Future conservation

The genome is the entire set of genetic material that is present in an organism. The release of the first sets is “a statement to the world that what we want to accomplish is indeed feasible,” said Harris Lewin, a professor of evolution at University of California, Davis, who is working on the project.

species
The work is intriguing because it could inform future conservation efforts of jeopardized species. VOA

“The time has come, but of course it’s only the beginning,” Lewin said.

The work will help inform future conservation of jeopardized species, scientists working on the project said. The first 14 species to be mapped also include the duck-billed platypus, two bat species and the zebra finch.
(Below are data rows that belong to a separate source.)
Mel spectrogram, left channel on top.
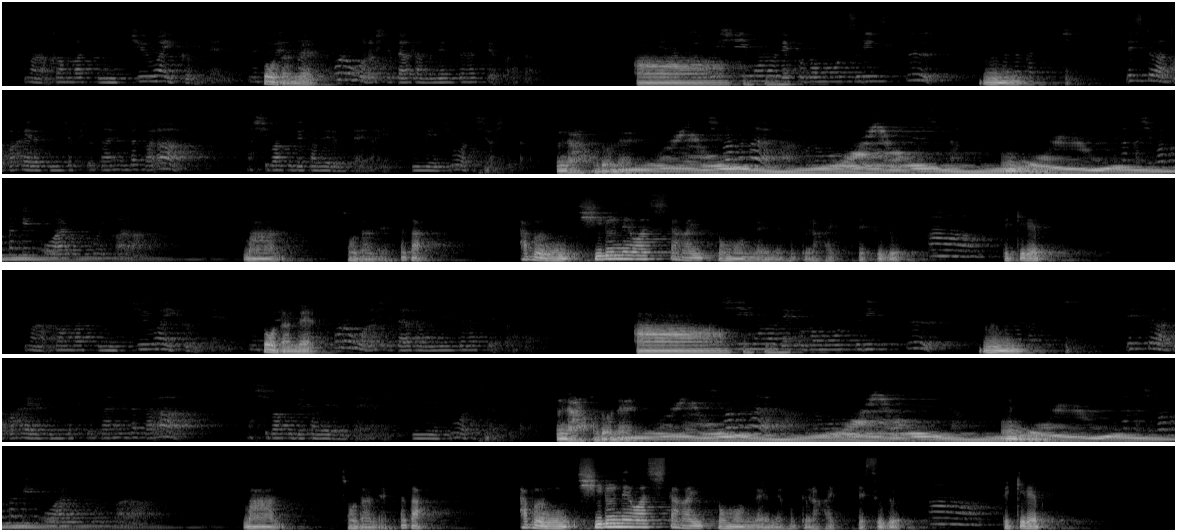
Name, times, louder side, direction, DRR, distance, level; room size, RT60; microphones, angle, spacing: voice 1, 0.2-4.9 6.5-8.7 9.0-9.3 10.0-10.3 10.6-10.7 11.2-13.5 14.2-16.7 18.7-21.3 22.8-24.9 32.7-33.3, left 1 dB, 75° left, -3 dB, 3.0 m, -48 dB
voice 2, 2.6-3.1 6.3-7.3 9.8-10.2 17.3-18.1 21.7-22.3 25.9-26.3 26.9-27.7 28.6-32.4 33.5-33.9, right 3 dB, 40° right, 11 dB, 0.5 m, -29 dB
sound 1, 17.6-24.8, left 1 dB, 20° left, 0.5 m, -31 dB
22.0 x 7.7 x 3.0 m, 1.2 s
head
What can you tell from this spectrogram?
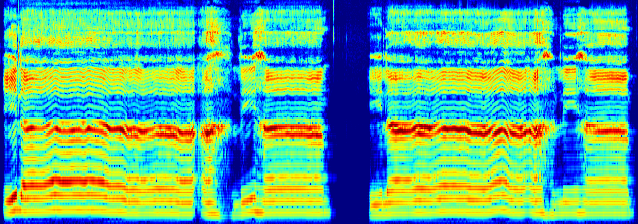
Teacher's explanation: الی اہلہا، الی اہلہا، الی میں حمزہ کو نون سے ادا کریں گے، لام کے اوپر کھڑا زبر ہے اور مد منفصل ہے، چھوٹا مد ہے، کم سے کم 2 الف انداز میں کھینچیں گے، اور حمزہ کو ہا کے سامنے لائیں گے، اور اگلا جو آخری میں ہا ہے اس کے ساتھ الف مد ایک انداز میں کھینچیں گے۔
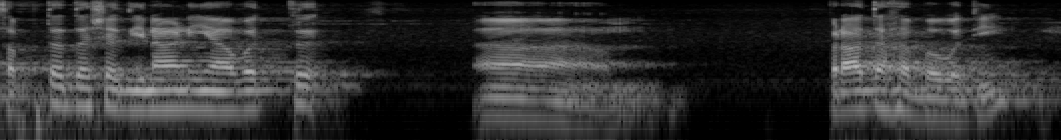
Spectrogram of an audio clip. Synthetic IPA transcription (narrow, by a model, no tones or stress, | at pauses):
sɐpt̪ɐd̪ɐʃɐd̪inaːɳijaːʋɐt̪ | pɾaːd̪ɐɦɐbʱɐʋɐt̪i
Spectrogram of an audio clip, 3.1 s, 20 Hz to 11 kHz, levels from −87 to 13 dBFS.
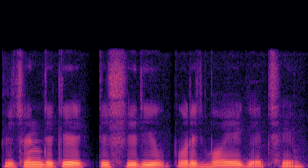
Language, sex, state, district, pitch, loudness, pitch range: Bengali, male, West Bengal, Cooch Behar, 130 Hz, -15 LUFS, 125-140 Hz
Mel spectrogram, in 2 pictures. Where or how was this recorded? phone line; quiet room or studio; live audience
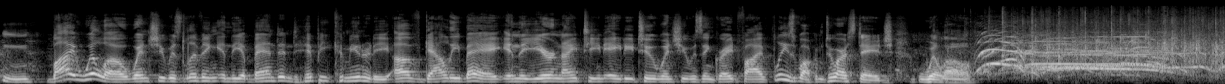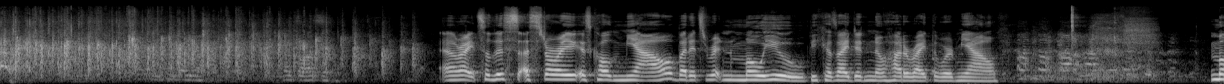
live audience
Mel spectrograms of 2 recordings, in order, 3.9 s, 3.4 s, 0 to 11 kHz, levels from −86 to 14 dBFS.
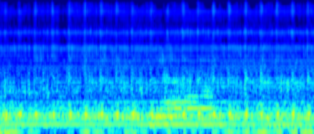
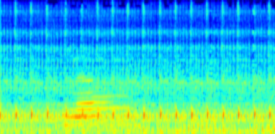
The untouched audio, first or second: second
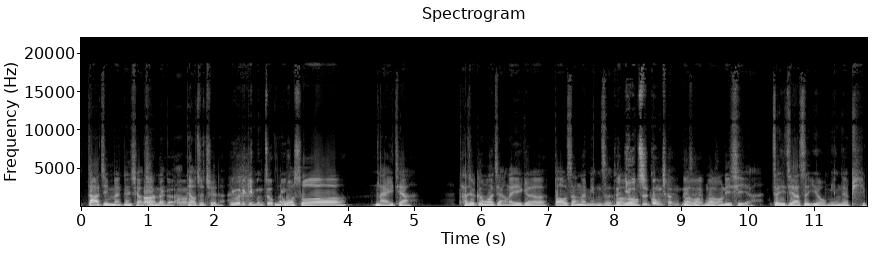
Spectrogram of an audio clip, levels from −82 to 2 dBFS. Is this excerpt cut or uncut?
cut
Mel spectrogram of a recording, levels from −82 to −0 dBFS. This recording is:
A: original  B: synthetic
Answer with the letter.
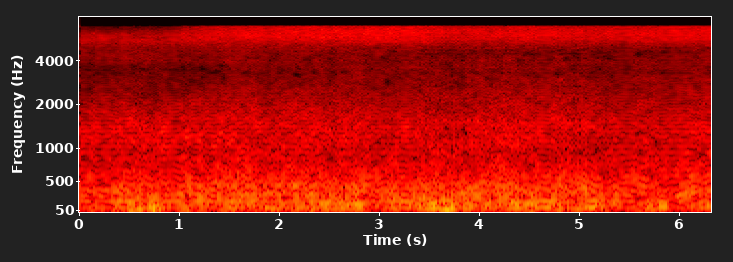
B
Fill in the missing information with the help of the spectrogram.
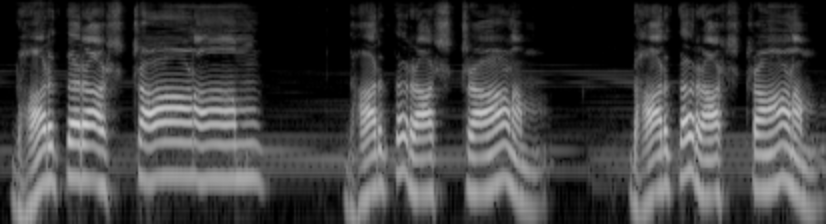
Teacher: এই রাষ্ট্রাণাম সব কিন্তু মূর্ধাবর্ণ, তাই একেবারে জীবকে উল্টো করে আমরা উচ্চারণ করব।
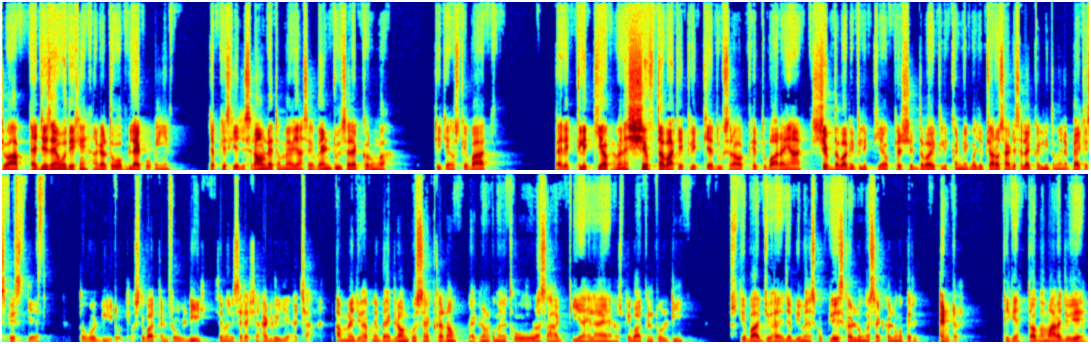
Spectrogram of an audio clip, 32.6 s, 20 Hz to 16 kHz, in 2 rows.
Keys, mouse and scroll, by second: 3.1 click, 6.3 click, 14.0 ctrl+d, 14.9 v, 17.7-22.0 drag, 22.0 ctrl+t, 23.1-30.5 drag.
The zebra finch was the one species for which both sexes were mapped, bringing the total to 15.

Sequencing the genome of tens of thousands of animals could easily take 10 years, said Sadye Paez, program director for the project. But giving scientists access to this kind of information could help save rare species because it would give conservationists and biologists a new set of tools, she said.

Paez described the project as an effort to “essentially communicate a library of life.”

Three sequencing hubs

Tanya Lama, a doctoral candidate in environmental conservation at the University of Massachusetts at Amherst, coordinated the effort to sequence the lynx genome. The wild cat is the subject of debate about its conservation status in the United States, and better understanding of genetics can better protect its future, Lama said.

species
Genome 10,000 has members at more than 50 institutions around the globe, and the Vertebrate Genomes Project last year. Pixabay

“It’s going to help us plan for the future, help us generate tools for monitoring population health, and help us inform conservation strategy,” she said.

The project has three “genome sequencing hubs,” including Rockefeller University in New York, the Sanger Institute outside Cambridge, England, and the Max Planck Institute of Molecular Cell Biology and Genetics in Dresden, Germany, organizers said.

The work is intriguing because it could inform future conservation efforts of jeopardized species, said Mollie Matteson, a senior scientist with the Center for Biological Diversity who is not involved in the project. More information about animals’ genetics could lead to better understanding of how animals resist disease or cope with changes in the environment, she said.

species
Sequencing the genome of tens of thousands of animals could easily take 10 years, said Sadye Paez, program director for the project. Pixabay

“I think what’s interesting to me from a conservation aspect is just what we might be able to discern about the genetic diversity within a species,” Matteson said.

Also Read: British Scientists Use Sunlight And Convert it to Fuel

The project has similarities with the Earth BioGenome Project, which seeks to catalog the genomes for 1.5 million species. Lewin chairs that project’s working group. The Vertebrate Genomes Project will contribute to that effort. (VOA)